    4. I find it amazing that the disciples who were closest to Jesus ran from the tomb. They could not handle it. They were willing to look – in fact they went into the tomb when Mary did not. But when they saw that Jesus was really gone, their faith was shaken. Scripture does say, “they believed”, but they did not understand.

(Appl.) God does not always expect us to understand. He does expect us to place our faith in what we know – even if we do not understand. This is where the disciples find themselves that first Easter morning, believing not understanding.

    1. The disciples run, but Mary Magdalene stays behind.

  1. Mary finds the Angels.

    1. Mary was emotional. When the disciples left, she sat down and cried.

(Ill.) My dentist is lucky. Not because of the money he makes off of me, but because he is one of the few people who gets to hear me sing. You see, when I get that shot of Novocaine I could scream, or cry, but I choose to sing. No fancy song, but just a simple melody – but Mary is in no mood to sing. These are real tears.

    1. And while crying, she has two conversations.

    2. The first was with two angels she saw sitting in the tomb. They respond much like you or I might, “Why are you crying?”

    3. Jesus had predicted that His followers would weep. In John 16:20 we are told that Jesus had told His disciples, “I tell you the truth, you will weep and mourn while the world rejoices.

    4. But those tears would be short lived. Jesus concludes the verse by saying, “You will grieve, but your grief will turn to joy ... Now is your time of grief, but I will see you again and you will rejoice, and no one will take away your joy.

    5. You know, God has given two angels to Mary, but it does not seem to be enough.

    6. There are times when life seems so tough, that it takes more than the angels to get us through.

  1. Mary finds Jesus.

    1. And she hears another voice. “Why are you crying? Who are you looking for?” At first she thinks it the gardener. The person who is responsible for maintaining the garden and the cemetery.

    2. Where have you laid Him?”

    3. But she recognized the voice – it was the voice of the teacher.

    4. Mary is startled – and she yells out “Rabboni” - “Teacher”

(Ill.) Have you ever met somebody you never expected to see in a place you never expected to see them. It really feels weird. For example, Sandra and I will have breakfast over at our local family restaurant. And when we do, we will find someone there that we don't expect to find – it might be a friend from our old church, or someone we know from some other context. Last week it was one of the clerks from our favorite pizza spot. It feels good to make contact with someone and to be recognized. But it also seems weird. I wonder if that is some of what Mary felt when she recognized Jesus for the first time?

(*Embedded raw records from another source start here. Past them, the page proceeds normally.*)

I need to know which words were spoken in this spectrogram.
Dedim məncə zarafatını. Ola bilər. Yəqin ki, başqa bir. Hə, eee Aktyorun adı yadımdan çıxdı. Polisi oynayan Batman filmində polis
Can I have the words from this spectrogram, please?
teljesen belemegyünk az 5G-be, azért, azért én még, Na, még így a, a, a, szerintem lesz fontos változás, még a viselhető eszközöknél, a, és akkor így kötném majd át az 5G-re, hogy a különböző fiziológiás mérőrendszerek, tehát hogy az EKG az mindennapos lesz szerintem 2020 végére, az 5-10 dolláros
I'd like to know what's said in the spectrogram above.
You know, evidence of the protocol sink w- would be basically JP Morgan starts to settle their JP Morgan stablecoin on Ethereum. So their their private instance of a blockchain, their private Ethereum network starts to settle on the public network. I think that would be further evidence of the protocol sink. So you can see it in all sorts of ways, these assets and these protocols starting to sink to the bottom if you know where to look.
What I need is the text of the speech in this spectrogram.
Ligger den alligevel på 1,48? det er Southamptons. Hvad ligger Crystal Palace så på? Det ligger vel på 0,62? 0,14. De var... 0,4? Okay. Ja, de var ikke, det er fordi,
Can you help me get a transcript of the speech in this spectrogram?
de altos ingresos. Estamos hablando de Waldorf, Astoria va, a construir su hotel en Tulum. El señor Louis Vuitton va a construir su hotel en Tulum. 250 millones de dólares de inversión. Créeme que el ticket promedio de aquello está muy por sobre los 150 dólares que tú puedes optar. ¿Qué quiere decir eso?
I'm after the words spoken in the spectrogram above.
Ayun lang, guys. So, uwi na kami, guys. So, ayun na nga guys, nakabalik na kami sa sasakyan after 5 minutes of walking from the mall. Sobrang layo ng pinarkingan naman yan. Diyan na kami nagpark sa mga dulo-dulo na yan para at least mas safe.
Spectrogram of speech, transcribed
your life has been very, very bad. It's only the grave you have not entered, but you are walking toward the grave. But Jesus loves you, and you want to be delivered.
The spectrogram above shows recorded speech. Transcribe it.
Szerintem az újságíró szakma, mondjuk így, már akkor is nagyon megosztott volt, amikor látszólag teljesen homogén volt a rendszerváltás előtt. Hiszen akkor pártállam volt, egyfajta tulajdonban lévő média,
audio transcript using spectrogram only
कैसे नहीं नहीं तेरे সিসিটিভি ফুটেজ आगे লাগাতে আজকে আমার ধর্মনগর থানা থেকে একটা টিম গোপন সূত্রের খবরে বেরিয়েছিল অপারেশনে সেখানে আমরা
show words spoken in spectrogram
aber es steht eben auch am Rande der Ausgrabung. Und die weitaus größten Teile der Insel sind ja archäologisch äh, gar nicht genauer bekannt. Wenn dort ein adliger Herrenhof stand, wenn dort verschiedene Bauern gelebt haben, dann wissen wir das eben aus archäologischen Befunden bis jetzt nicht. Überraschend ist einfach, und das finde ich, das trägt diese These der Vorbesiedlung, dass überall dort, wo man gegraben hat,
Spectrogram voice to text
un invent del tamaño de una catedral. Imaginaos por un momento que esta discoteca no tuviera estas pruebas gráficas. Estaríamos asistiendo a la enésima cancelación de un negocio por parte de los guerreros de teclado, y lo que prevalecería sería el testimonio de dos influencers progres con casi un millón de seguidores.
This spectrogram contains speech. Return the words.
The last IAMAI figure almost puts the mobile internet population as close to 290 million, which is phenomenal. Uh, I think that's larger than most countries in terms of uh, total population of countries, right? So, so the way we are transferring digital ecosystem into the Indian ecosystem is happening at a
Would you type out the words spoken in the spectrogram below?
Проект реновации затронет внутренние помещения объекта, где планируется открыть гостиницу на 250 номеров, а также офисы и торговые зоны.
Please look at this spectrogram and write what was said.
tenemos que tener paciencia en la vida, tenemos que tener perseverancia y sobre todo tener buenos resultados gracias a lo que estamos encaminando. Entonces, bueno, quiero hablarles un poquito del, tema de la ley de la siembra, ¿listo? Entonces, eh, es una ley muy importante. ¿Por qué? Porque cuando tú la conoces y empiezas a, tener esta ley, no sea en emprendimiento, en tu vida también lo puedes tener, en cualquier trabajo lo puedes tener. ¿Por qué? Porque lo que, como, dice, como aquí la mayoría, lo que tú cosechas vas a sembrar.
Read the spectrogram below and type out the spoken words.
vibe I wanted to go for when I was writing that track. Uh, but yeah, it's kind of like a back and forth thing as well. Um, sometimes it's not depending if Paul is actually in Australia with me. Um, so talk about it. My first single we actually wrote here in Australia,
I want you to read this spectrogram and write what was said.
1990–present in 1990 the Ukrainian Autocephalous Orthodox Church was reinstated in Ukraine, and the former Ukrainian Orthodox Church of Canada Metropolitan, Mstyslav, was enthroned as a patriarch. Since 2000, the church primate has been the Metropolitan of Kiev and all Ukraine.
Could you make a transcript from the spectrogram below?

    1. Rabboni”, Teacher. How? Why? I saw you die on the cross last Friday?

    2. And then joy feels me as I realize that He is alive.


I came to the garden alone While the dew is still on the roses And the voice I heard falling on my ear The Son of God discloses.




3AMG Bible Illustrations. 2000 (electronic ed.). Logos Library System; Bible Illustrations Series. Chattanooga: AMG Publishers.